thanks a lot for all the enthusiasm, that's what makes it worth it to share and document what I do!
To clarify a few things:
there is absolutely no link between junior researchr and researchr. Junior researchr doesn't "exist", it's an illusion created by clever editing, the things we show aren't possible today (most of them).
Researchr exists (I use it every day). However there is no such thing as a researchr web service, you don't need any accounts, it's just a name for a bunch of different programs on your computer and scripts to tie it together.
And that's the tricky part, as I mention on the wiki page:
Some of you might read this far, and say - this looks really neat, I'd like to install it on my computer and start using it for my research. Unfortunately, given that this isn't one single program, but rather a combination of a bunch of programs, and scripts that integrate with those programs, it's impossible for me to create one simple installer which will let you jump right in and use this setup.
So why I am spending all this time documenting this? In my mind, there are two kinds of “target groups”. The first are tinkerers, who are comfortable with Ruby, the terminal, etc. All of my scripts are available, and I've made some effort to document them, as well as (perhaps more valuably) documenting some of the “neat ways of doing things” that took me a long time to find. I hope this will be useful to you.

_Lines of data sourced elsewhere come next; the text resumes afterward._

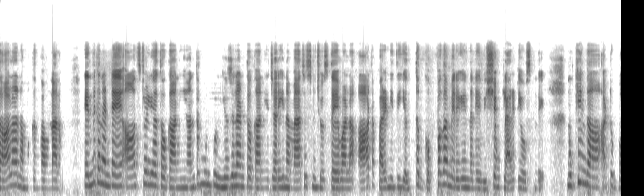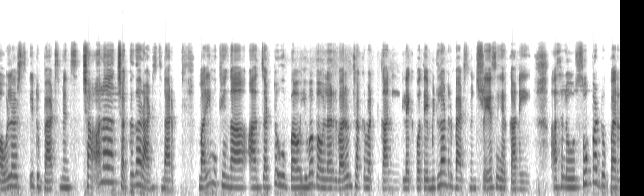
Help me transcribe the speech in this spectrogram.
చాలా నమ్మకంగా ఉన్నాను. ఎందుకనంటే ఆస్ట్రేలియాతో కానీ అంతకుముందు న్యూజిలాండ్తో కానీ జరిగిన మ్యాచెస్ని చూస్తే వాళ్ళ ఆట పరిణితి ఎంత గొప్పగా మెరుగైందనే విషయం క్లారిటీ వస్తుంది. ముఖ్యంగా అటు బౌలర్స్ ఇటు బ్యాట్స్మెన్స్ చాలా చక్కగా రాణిస్తున్నారు. మరీ ముఖ్యంగా ఆ జట్టు యువ బౌలర్ వరుణ్ చక్రవర్తి కానీ లేకపోతే middle order batsmen Shreyas Iyer కానీ అసలు సూపర్ డూపర్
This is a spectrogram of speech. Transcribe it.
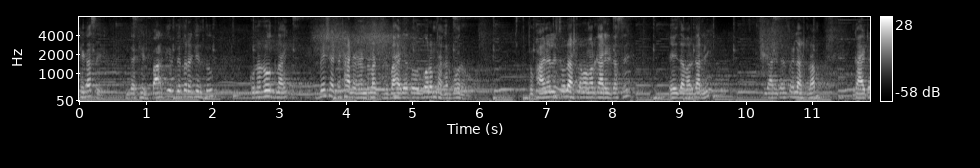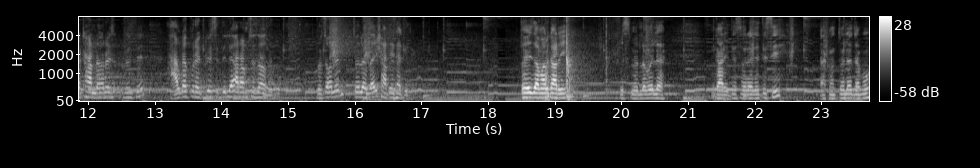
ঠিক আছে? দেখেন, পার্কের ভেতরে কিন্তু কোনো রোদ নাই। বেশ একটা ঠান্ডা ঠান্ডা লাগতেছে, বাইরে তো গরম থাকার পরেও। তো ফাইনালি চলে আসলাম আমার গাড়ির কাছে। এই যে আমার গাড়ি। গাড়ির কাছে চলে আসলাম। গাড়িটা ঠান্ডা রয়েছে। হালকা করে একটু এসে দিলে আরামসে যাওয়া যাবে। তো চলেন, চলে যাই, সাথে থাকি। তো এই যে আমার গাড়ি। বিসমিল্লা বলে গাড়িতে চলে যেতেছি। এখন চলে যাব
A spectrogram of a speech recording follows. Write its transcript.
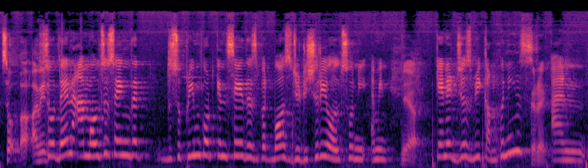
So uh, I mean, so then I'm also saying that the Supreme Court can say this, but boss, judiciary also need. I mean, yeah. can it just be companies? Correct. And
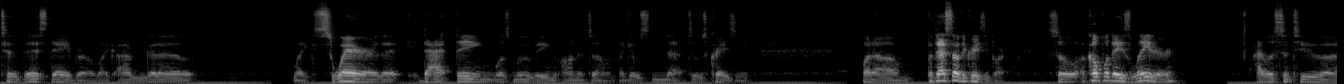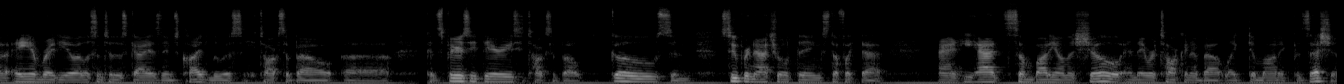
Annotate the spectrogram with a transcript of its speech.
to this day, bro, like I'm gonna like swear that that thing was moving on its own. Like it was nuts. It was crazy. But um but that's not the crazy part. So a couple days later, I listened to uh, AM radio. I listened to this guy. His name's Clyde Lewis. He talks about uh, conspiracy theories. He talks about ghosts and supernatural things, stuff like that. And he had somebody on the show, and they were talking about like demonic possession.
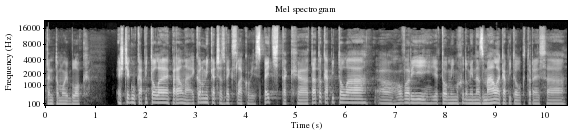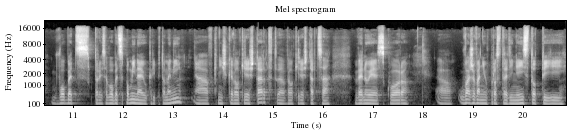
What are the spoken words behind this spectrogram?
tento môj blog ešte ku kapitole Paralelná ekonomika, čas Vexlákov je späť, tak e, táto kapitola e, hovorí, je to mimochodom jedna z mála kapitol, ktoré sa vôbec, ktoré sa vôbec spomínajú kryptomeny a v knižke Veľký reštart. E, Veľký reštart sa venuje skôr uvažovaniu v prostredí neistoty,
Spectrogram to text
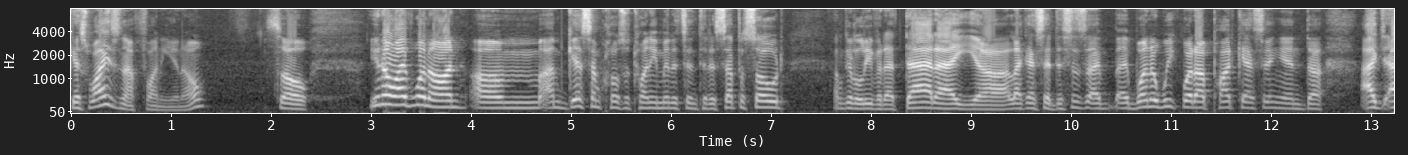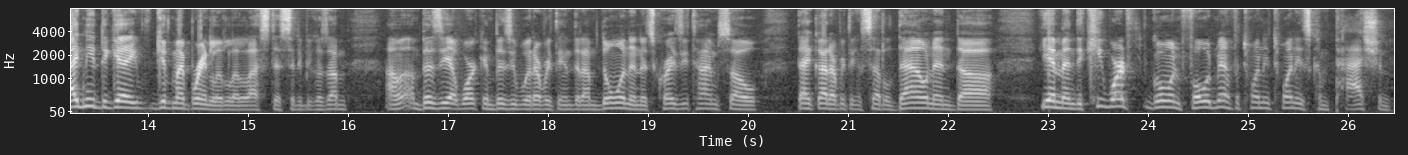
Guess why he's not funny, you know? So, you know, I've went on. Um, I guess I'm close to 20 minutes into this episode. I'm gonna leave it at that. I uh, like I said, this is I, I went a week without podcasting, and uh, I I need to get, give my brain a little elasticity because I'm I'm busy at work and busy with everything that I'm doing, and it's crazy time. So thank God everything's settled down, and uh, yeah, man, the key word going forward, man, for 2020 is compassion.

Perhaps you want to try to replicate the entire setup - it would be quite a bit of work, but it's certainly possible. Perhaps you just want a certain component (say side-by-side editing in DokuWiki, or automatic import of Kindle annotations)? This should also be quite doable (and if people contact me and tell me that a certain component would be very useful, I might try to separate that out, document it, and make it easier for people to access just that functionality).
But to people who are not able to or willing to spend lot's of time looking over scripts and commands, I hope that this could still be interesting as a demo of what is possible. During a university class, I was part of a group that designed a “mockup” of an academic workflow that we called “junior researchr” (this is where I took the name from). What we showed in that video was not a functional workflow, but something we “simulated”. In this case, the system I am showing you is something that I am using every day for hours, and exactly how it works has been shaped intimately by how I think.
I think we all deserve much more powerful tools for thinking and managing knowledge, and this is my “stab” at it. I am also fascinated by the relationship between how we grapple with ideas individually, and how we can do so in groups (I wrote about this here), and the one thing my system is missing is a social network. I don't want to open my wiki up to editing, but I'd love lot's of others to write about articles on blogs and wikis, and to be able to very easily discover those posts, and share our ideas.
However, given that we are meeting in HK, I could certainly give it a stab to install this on your computer (I am assuming you are using a Mac). That would be the first time, and would be a great exercise for me to see how difficult it is to transfer it to somebody else's environment.
The three programs involved are BibDesk, Skim and DokuWiki (and some of my scripts are tied into Chrome as a webbrowser for DokuWiki). I don't use Papers at all. (It looks very slick, but it's far from as scriptable and powerful as BibDesk).
As for MyAccess, that's really easy: http://reganmian.net/blog/2006/03/31/bookmarklet-for-myaccess-uoft-libraries/ --- I wrote this in 2006, and have used it so much. I really wanted to share it with other UofT students, but never found a good way. I wrote to the library, but I don't think they even bothered to get back to me :( (This doesn't work for all services, but it works for many)
As for tagging, what I would do is use the clipping function to take text from an article page (or anywhere) and insert into a topical page (for example "Knowledge Building"). When it inserts the text, it also adds a link to where the text came from.
You can also link to pages, and on those pages you can automatically display a list of all pages that link to this page, so the KB article could show a list of all articles that link to the KB page. That's a form of "tagging" in a way.